The practices of hunting and fishing also held significant religious and spiritual significance for these civilizations. The successful capture of animals or fish was often accompanied by rituals, ceremonies, and prayers, acknowledging the spirits or deities responsible for the abundance of resources. Hunting and fishing were seen as sacred acts, embodying a connection between humans and the natural world. These spiritual beliefs and practices added a deeper dimension to everyday activities, reinforcing cultural traditions and maintaining a harmonious balance between humans and nature.
Effect on Language and Storytelling
Hunting and fishing played a central role in the development of language and storytelling within these civilizations. The detailed knowledge required for successful hunting and fishing was passed down through generations in the form of oral traditions, stories, and songs. Hunting techniques, navigation skills, and understanding animal behavior became integral parts of the vocabulary and syntax of these societies’ languages. Stories and myths related to hunting and fishing served not only as entertainment but also as educational tools, conveying important cultural values, traditions, and ecological knowledge.
Modern Hunting and Fishing Practices among these Civilizations
Changes brought by Modern Technology
With the advent of modern technology, hunting and fishing practices among these civilizations have undergone significant changes. The introduction of firearms, motorized boats, and advanced fishing gear has improved efficiency and increased the range of opportunities for hunters and fishermen. However, the use of modern technology has also led to concerns about overexploitation of resources, as well as the potential loss of traditional knowledge and practices. Balancing the benefits of technology with the preservation of cultural heritage and sustainable resource management is an ongoing challenge for these civilizations.
Conservation Efforts and Sustainable Practices
Recognizing the importance of maintaining the delicate ecological balance and preserving their cultural practices, these civilizations have increasingly embraced conservation efforts and sustainable practices. Many indigenous communities have established rules and regulations to regulate hunting and fishing activities, such as implementing seasonal bans or restrictions to protect breeding populations. Additionally, education and awareness programs are being implemented to enhance understanding of the importance of sustainable resource management and the potential consequences of overexploitation.

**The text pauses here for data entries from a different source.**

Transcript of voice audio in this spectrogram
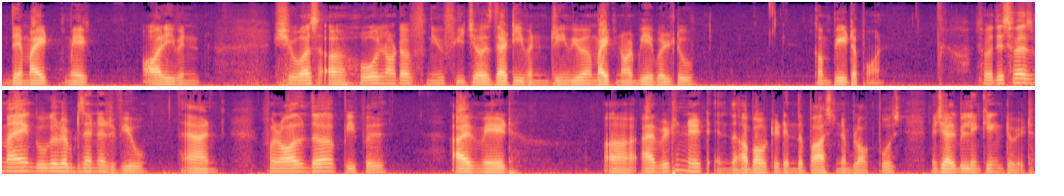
They might make or even show us a whole lot of new features that even Dreamweaver might not be able to compete upon. So this was my Google Web Designer review and for all the people I've made uh, I've written it the, about it in the past in a blog post which I'll be linking to it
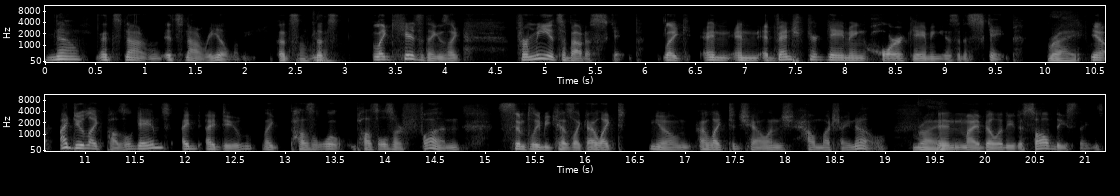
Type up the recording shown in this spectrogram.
no, it's not. It's not real to me. That's Okay. that's like. Here's the thing: is like, for me, it's about escape. Like, and and adventure gaming, horror gaming is an escape. Right. you know i do like puzzle games i i do like puzzle puzzles are fun simply because like i like to you know i like to challenge how much i know Right. and my ability to solve these things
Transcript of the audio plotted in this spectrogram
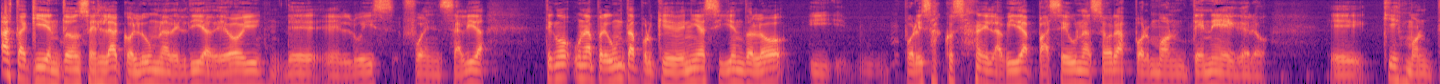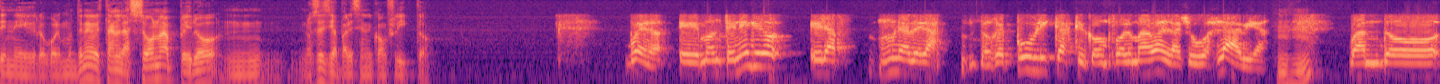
Hasta aquí entonces la columna del día de hoy de eh, Luis Fuensalida. Tengo una pregunta porque venía siguiéndolo y por esas cosas de la vida pasé unas horas por Montenegro. Eh, ¿Qué es Montenegro? Porque Montenegro está en la zona, pero mm, no sé si aparece en el conflicto. Bueno, eh, Montenegro era una de las repúblicas que conformaban la Yugoslavia. Cuando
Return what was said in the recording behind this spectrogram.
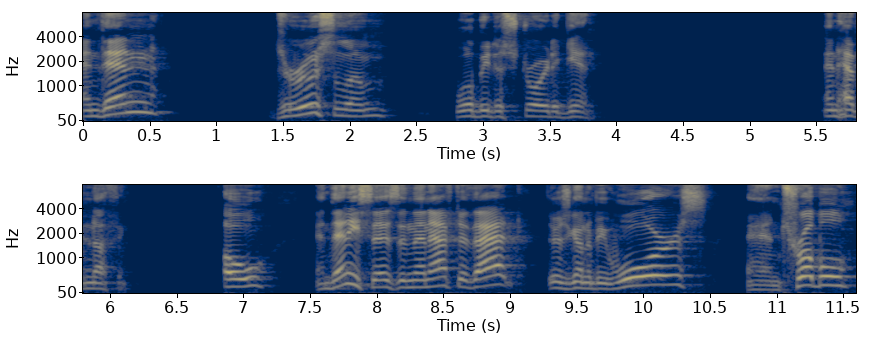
And then Jerusalem will be destroyed again and have nothing. Oh, and then he says, and then after that, there's going to be wars and trouble.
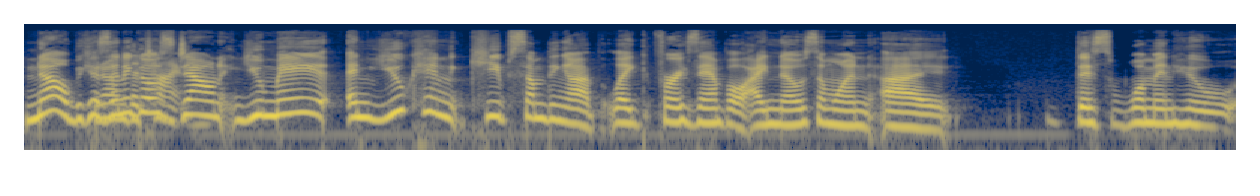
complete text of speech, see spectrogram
No, because then it the goes time. down. You may, and you can keep something up. Like, for example, I know someone, uh, this woman who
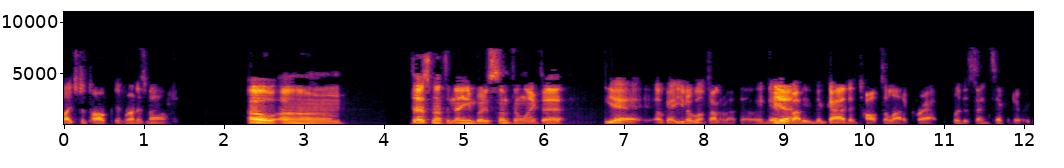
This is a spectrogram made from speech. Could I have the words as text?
likes to talk and run his mouth? Oh, um, that's not the name, but it's something like that. Yeah, okay, you know who I'm talking about though. And Yeah. everybody, the guy that talks a lot of crap for the Saints secondary.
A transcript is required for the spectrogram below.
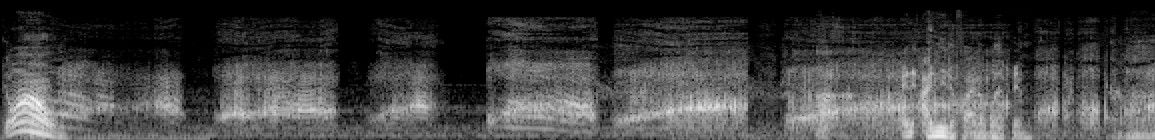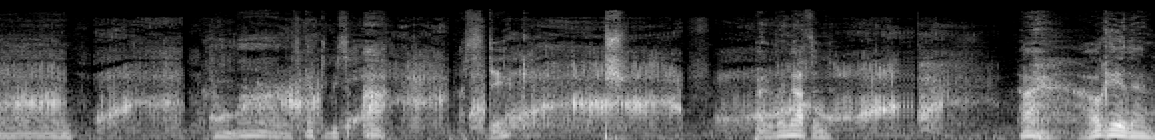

Continuation of Traditional Methods and Techniques
Despite the changes brought about by modernity, these civilizations strive to preserve their traditional hunting and fishing methods, recognizing their cultural significance and the valuable ecological knowledge embedded within these practices. Many individuals within these communities continue to pass down ancestral techniques and knowledge to future generations, ensuring the continuity of their cultural heritage and sustainable resource management practices. Traditional hunting and fishing methods have become sources of cultural pride and identity, maintaining a strong connection between these civilizations and their ancestral lands.
In conclusion, hunting and fishing played integral roles in the survival, culture, and identity of prehistoric societies and indigenous civilizations. From the Inuit people of the Arctic to the Aboriginal people of Australia, these civilizations relied on hunting and fishing as their primary means of sustenance, shaping their social structures, spirituality, and language. While modern technology has brought changes to hunting and fishing practices, efforts to preserve traditional methods and embrace sustainable practices ensure the continuation of these civilizations’ rich cultural heritage.